When the Magazine Street diner Slim Goodies shuts down on Sunday nights, MVB takes over its space to dish out a rotating list of milkshakes and burgers, including the Burger Benedict (with crispy pancetta, fried egg and hollandaise sauce), the Keep Austin Weird (with green chile puree and melted Mexican cheese) and the Knuckle Sandwich (with lobster meat, beurre fondue and remoulade sauce). “Each week, somebody had a meal, or somebody ate this, and we tried to see how we could turn it into a burger,” said partner Rene Louapre. In addition to adding creative toppings, the chefs grind and hand-form their own patties, cut their own fries and make their own ketchup.
MVB is currently a once-a-week pop-up, but it serves about 200 diners a night (5 pm to whenever they run out of burgers) and regularly sells out of burgers. There are plans to open a full restaurant “within the next couple of months”, Louapre said.
Owner Brack May’s original vision for this restaurant was a menu composed entirely of hamburgers named after Frank Zappa songs, at the kind of casual, family-friendly burger joint he used to love in his hometown of Menlo Park, California. He decided to diversify after learning that another burger restaurant would be opening up the street, but Cowbell‘s burger, an Angus blend served on buns from a top-secret distributor, is still its main event. It is served with a side of fries and aioli mayonnaise, and can be topped with a zinfandel, bacon and onion compote, or with smoked bacon and an egg.
The restaurant opened in mid-December and also offers shrimp quesadillas, macaroni and cheese and a barbecued ribeye.
(Photo: A cheeseburger at Cowbell shot by Tina Peng)
The Company Burger
Although owner Adam Biderman has mainly worked as a chef in upscale restaurants, he never envisioned white tablecloths and four-fork place settings for himself. And when he started brainstorming restaurant ideas, he realized that everywhere he has worked, “all we talked about was where the best burger was”, Biderman said. “That’s all we wanted to do after we got out of work – eat a hamburger.”
When the restaurant opens this spring, Biderman’s burgers will feature all-natural beef served with homemade ketchup and pickles on specialty buns. He is even experimenting with homemade waffle fries. “You try to make everything other than the American cheese and the red onions.”
His goal is to have the Company Burger open before New Orleans’ annual Jazz & Heritage Festival (29 April to 8 May). “Why not throw my hat into the mix?” he asked. “You don’t have to be the first [to the trend], but it’s good to be the best.”
After realizing the popularity of the hamburger on the lunch menu at New Orleans’ Patois, Leon Touzet and his business partners there decided to open a freestanding burger joint, with a plan to start serving in early March.
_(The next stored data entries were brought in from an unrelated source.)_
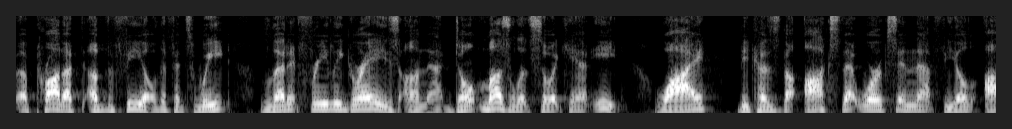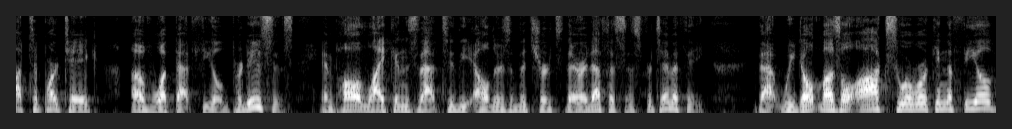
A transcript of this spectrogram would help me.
uh, product of the field. If it's wheat, let it freely graze on that. Don't muzzle it so it can't eat. Why? Because the ox that works in that field ought to partake of what that field produces. And Paul likens that to the elders of the church there at Ephesus for Timothy. That we don't muzzle ox who are working the field,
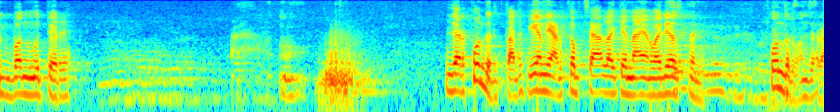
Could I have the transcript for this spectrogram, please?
ಇದು ಬಂದು ಮುತ್ತೆರೆ ಜರ ಕುಂದ್ರಿ ತನಕ ಏನು ಎರಡು ಕಪ್ ಚಾಲ್ ಹಾಕಿ ನಾ ಏನು ಒಲೆ ಕುಂದ್ರಿ ಒಂದು ಜರ.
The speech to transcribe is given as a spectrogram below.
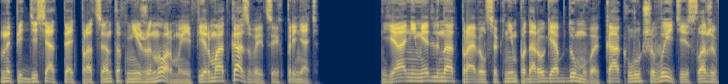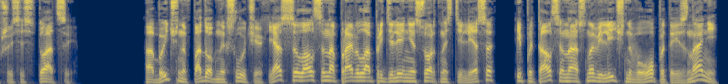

Touzet, like Biderman, is aware he will not be a patty pioneer, but said he and his partners will grind their own meat and find “the perfect bun”.
They spent months agonizing over a name for their spin-off eatery, handing out cards to Patois diners, with the promise of a $100 tab for whoever came up with the best suggestion. For a while, Touzet said, the bad ideas far outnumbered the good ones; in the end, his brother (and partner) came up with Tru Burger (8150 Oak Street).
Find out why New Orleans is called the “City of the Dead.”